What We Learned This Week: August 10-14, 2015
How to tie a roast and crimp empanadas, and why you should smoke cheese
Many do not realize that we do all of the shopping for recipe testing ourselves each morning. This past week I was showing the ropes to one of our new recipe testers. When we met at the market, she was shocked at some of the unique fruit that she had never seen before. This was the perfect opportunity for a small exotic fruit lesson. The jumbo watermelon-sized fruit with a jagged surface is jackfruit, a common fruit in Vietnam that has sweet yellow flesh. The fuchsia-colored fruit is dragon fruit, native to Central America, with white-speckled flesh and a flavor similar to kiwi. Finally, the yellow spiky guys are kiwano melons, native to Africa, that have flavor similar to cucumber mixed with banana. If you catch any of these fruits at your local market, be sure to give them a try.

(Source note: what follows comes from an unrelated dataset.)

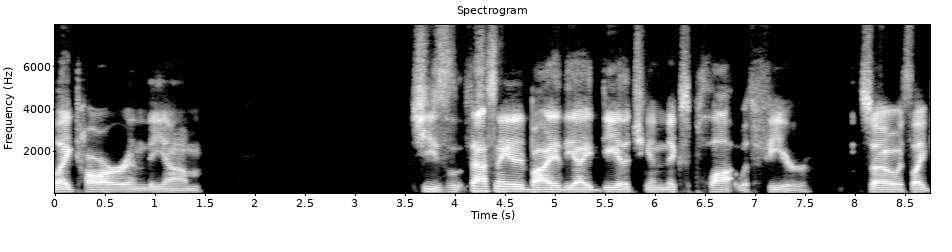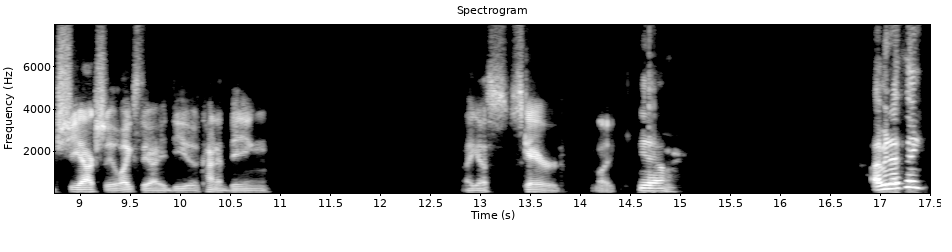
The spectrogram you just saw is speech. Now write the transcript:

Amanda Cohen, chef of NYC’s Dirt Candy, stopped by to share with us some recipes from her popular vegetarian restaurant. One in particular was a smoked feta spread that topped a tomato cake (recipe coming soon to Saveur.com). By using a stovetop smoker lined with tin foil and whatever type of wood chips you like, you can have smoked feta in 20 minutes. Cohen blends her feta with cream to make a smooth spread, but you can also crumble it on salads, eggs, or crusty bread. Try it with feta, goat cheese, or any other firm cheese.
We had to run down to Chinatown this week to find a bunch of morning glory (or water spinach), an Asian vegetable with tender shoots and thin, long leaves. This was a new discovery for many of the editors who had never seen it before. Typically sautéed or stir-fried, morning glory is often cooked with ginger and garlic. While a Filipino recipe for the vegetable is coming soon, if you happen to run into some in the meantime, buy a bunch and try it in one of our favorite Chinese side dishes: Water Spinach with Garlic and Fermented Tofu.
This week we had a recipe that required us to roll and tie a butterflied pork belly. While we have a great video on making slipknots for a roast, I taught the kitchen a different technique I learned at culinary school that lets you tie the entire roast with one long string. As the video shows, make the first slipknot at one end of a rolled roast, but with a string about three times the length of the roast. Now instead of making a second slipknot, take the long end of the string and wrap it around itself to make a loop. Slide this loop over the opposite end of the roast and bring to about 2″ from the first knot. Pull tight and repeat this process down the entire roast. When you get to the end of the roast, make another slipknot and trim any excess string. Your roast is now ready: Just remember to remove the butcher twine before eating!
Food editor Ben Mims had a segment on PIX 11 news recently and gave some great cooking tips for summer vegetables. One tip was near and dear to the test kitchen: Take extra vegetable scraps and make a frittata. Cook down any combination of extra veggies you have and follow the method for our favorite frittata recipe. This has become an office tradition at the end of the week, making for an easy, summery breakfast or snack.
While testing an empanada recipe coming out in our October issue, deputy editor Yaran Noti swung by the test kitchen and wanted to try to crimp one himself. Here’s what I taught him: Once your empanada is filled and folded over, lightly press the edges to seal. Hold the empanada with one hand, while using the other to crimp, forming the “rope” around the edge. Pinch one corner edge between your thumb and index finger and fold edge over onto itself. This should create a new triangle-like point that you can pull and fold over, each about 1/4″ apart. Continue this process until the empanada is completely crimped and ready to be baked or fried. While you wait for the video and the recipe, practice your crimping skills with our Empanadas De Carne Y Queso.